Although the details of the nail salon program are still being hashed out, Bhatia said the program would also include a health and safety training component for salon owners and employees.
Hoang did not wait for the city program to implement safety measures in her salon. Each nail station is now equipped with a vacuum to suck away excess dust particles. She wears face shields and gloves with all clients. She also offers toxic trio–free polishes and organic nail products in addition to the standard fare.
She said she is looking forward to enrolling in the Healthy Nails program because of the benefits it will provide, including increased safety measures for her and her workers.
“If we try to be the healthy nail salon, first, it’s good for us,” she said. “And second, it’s good for the client and for everybody.
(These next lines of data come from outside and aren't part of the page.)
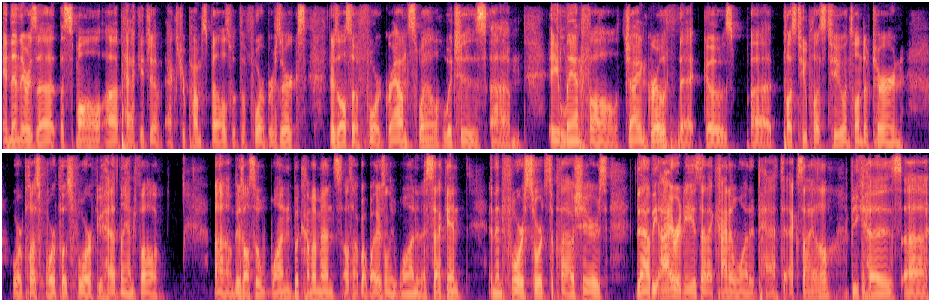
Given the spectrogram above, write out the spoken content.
and then there is a, a small uh, package of extra pump spells with the four Berserks. There's also four Groundswell, which is um, a landfall giant growth that goes uh, plus two, plus two until end of turn, or plus four, plus four if you had landfall. Um, there's also one Become Immense. I'll talk about why there's only one in a second. And then four Swords to Plowshares. Now, the irony is that I kind of wanted Path to Exile because uh,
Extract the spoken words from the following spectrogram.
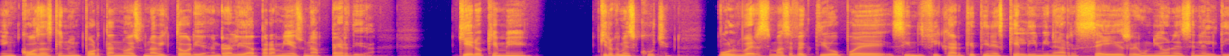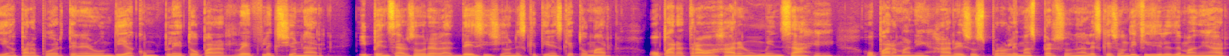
en cosas que no importan no es una victoria, en realidad para mí es una pérdida. Quiero que me quiero que me escuchen. Volverse más efectivo puede significar que tienes que eliminar seis reuniones en el día para poder tener un día completo para reflexionar y pensar sobre las decisiones que tienes que tomar o para trabajar en un mensaje o para manejar esos problemas personales que son difíciles de manejar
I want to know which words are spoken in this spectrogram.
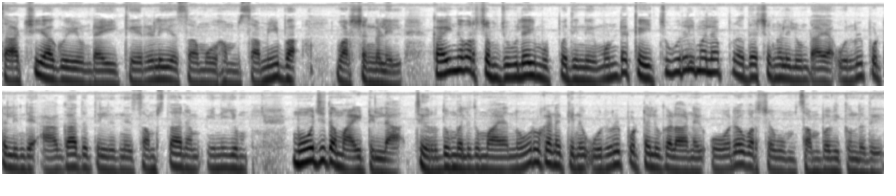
സാക്ഷിയാകുകയുണ്ടായി കേരളീയ സമൂഹം സമീപ വർഷങ്ങളിൽ. കഴിഞ്ഞ വർഷം ജൂലൈ മുപ്പതിന് മുണ്ടക്കൈ ചൂരൽമല പ്രദേശങ്ങളിലുണ്ടായ ഉരുൾപൊട്ടലിന്റെ ആഘാതത്തിൽ നിന്ന് സംസ്ഥാനം ഇനിയും മോചിതമായിട്ടില്ല. ചെറുതും വലുതുമായ നൂറുകണക്കിന് ഉരുൾപൊട്ടലുകളാണ് ഓരോ വർഷവും സംഭവിക്കുന്നത്.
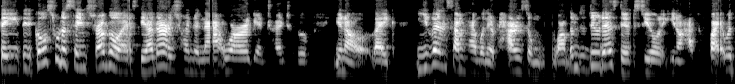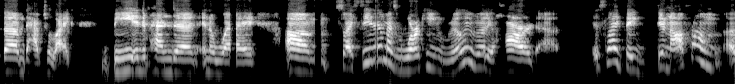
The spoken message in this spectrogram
They they go through the same struggle as the others, trying to network and trying to you know like even sometimes when their parents don't want them to do this, they still you know have to fight with them. They have to like be independent in a way. Um, so I see them as working really really hard. Uh, It's like they they're not from a,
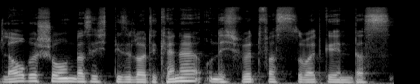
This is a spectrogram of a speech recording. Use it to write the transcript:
glaube schon, dass ich diese Leute kenne und ich würde fast so weit gehen, dass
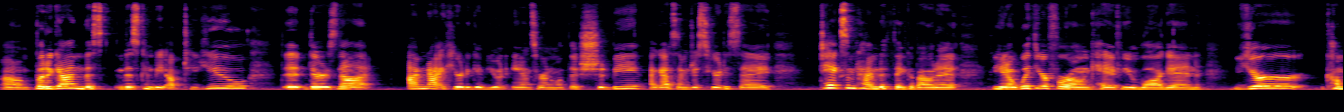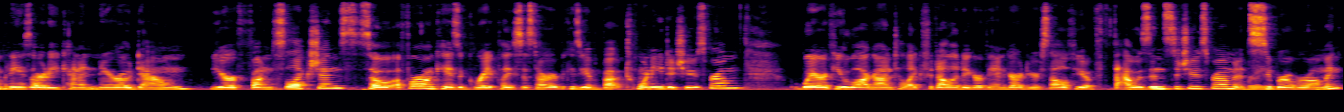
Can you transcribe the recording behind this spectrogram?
Um, but again, this this can be up to you. It, there's not. I'm not here to give you an answer on what this should be. I guess I'm just here to say, take some time to think about it. You know, with your 401k, if you log in, your company has already kind of narrowed down your fund selections. So a 401k is a great place to start because you have about 20 to choose from. Where if you log on to like Fidelity or Vanguard yourself, you have thousands to choose from, and it's Right. super overwhelming.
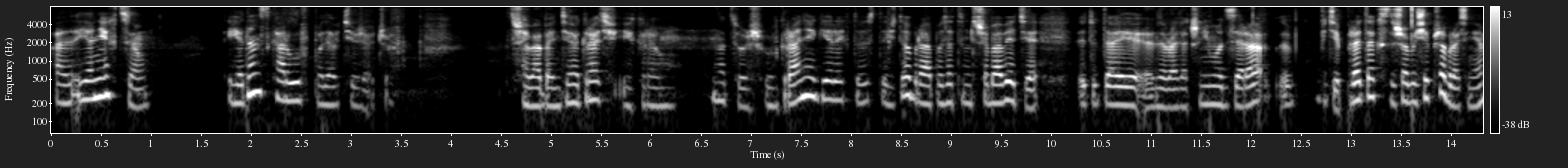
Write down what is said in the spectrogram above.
Ale ja nie chcę. Jeden z karłów podał ci rzeczy. Trzeba będzie grać w ikrę. No cóż, w granie gierek to jesteś dobra, a poza tym trzeba, wiecie, tutaj, dobra, zacznijmy od zera. Wiecie, pretekst, żeby się przebrać, nie?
Someday if I have cancer, I cannot pay money to cure my cancer. It’s not worth it.”
About a dozen nail salons are expected to participate in the program initially. Advocates hope more salons will join once the program launches and gains more attention from the public and press.
The Department of the Environment will conduct an evaluation after two years of the program. A report to the Board of Supervisors will likely include the total number of salons that participated in the program, the success of their business and the reduction in adverse health impacts.
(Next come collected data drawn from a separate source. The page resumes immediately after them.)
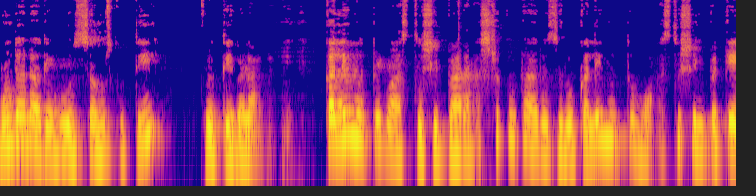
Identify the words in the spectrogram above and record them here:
ಮೊದಲಾದವು ಸಂಸ್ಕೃತಿ ಕೃತಿಗಳಾಗಿವೆ. ಕಲೆ ಮತ್ತು ವಾಸ್ತುಶಿಲ್ಪ, ರಾಷ್ಟ್ರಕೂಟ ಅರಸರು ಕಲೆ ಮತ್ತು ವಾಸ್ತುಶಿಲ್ಪಕ್ಕೆ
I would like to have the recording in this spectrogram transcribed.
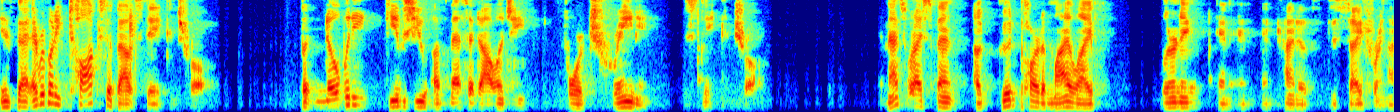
is that everybody talks about state control, but nobody gives you a methodology for training state control. And that's what I spent a good part of my life learning and, and, and kind of deciphering on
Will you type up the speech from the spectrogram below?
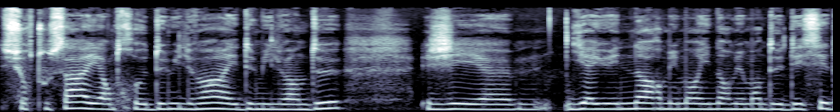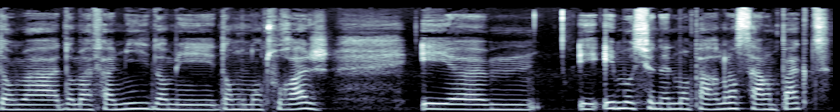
sur tout ça. Et entre 2020 et 2022, j'ai, il y a eu énormément, énormément de décès dans ma, dans ma famille, dans mes, dans mon entourage. Et et émotionnellement parlant, ça impacte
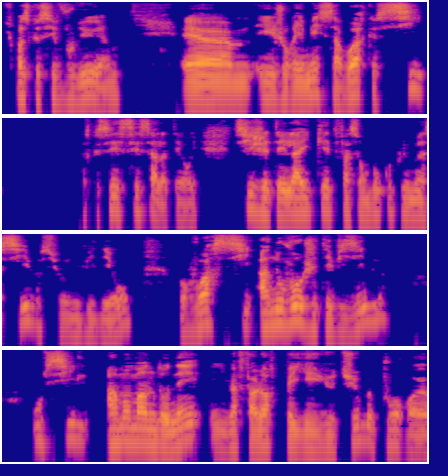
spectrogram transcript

Julia Liou, co-founder of the California Healthy Nail Collaborative, said many nail salon owners are afraid of the program because of the time and costs associated with upgrading their businesses, such as buying new polishes and investing in ventilation systems. She said many owners don’t realize their salons already have safer products.
“When we did this assessment in San Francisco salons, about half were already toxic trio free,” said Liou, referring to the polish, top and base coats.
Toxic trio–free polishes cost about the same as ones that contain the chemicals, Bhatia said. “So any nail salon, even with a lower budget, can afford nail polishes that don’t contain the toxic trio,” she said.
Advocates are optimistic that a successful San Francisco program will help fuel the movement for tighter regulations at the state and federal level.
Chiu said individuals from the Environmental Protection Agency and the White House are looking at San Francisco’s legislation as a potential model for a national program.
“They’ve asked for more information,” Chiu said. “And we hope that dialogue will lead to a stronger stance against the toxic trio at the federal level.”
Some nail products are made with a toxic trio of chemicals and have come under regulatory scrutiny. “Whenever they advertise in the nail magazine, I keep looking at advertisements or talking about new product or technique,” said nail salon manager Heidi Hoang. “I like to learn.” Photo by Jason Winshell/SF Public Press
Like this story? Want to see more in-depth independent local news from the Public Press? We are a member-supported nonprofit organization, and we can’t run the website and print the quarterly newspaper without the support of the community. Help out — consider making a tax-deductible donation. And thank you!
44 Page St. Suite 504, San Francisco, CA 94102 | (415) 495-7377
The San Francisco Public Press is a 501(c)3 nonprofit organization. Donations are tax deductible to the extent allowed by law. We have received funding from national and local foundations and more than 500 individuals.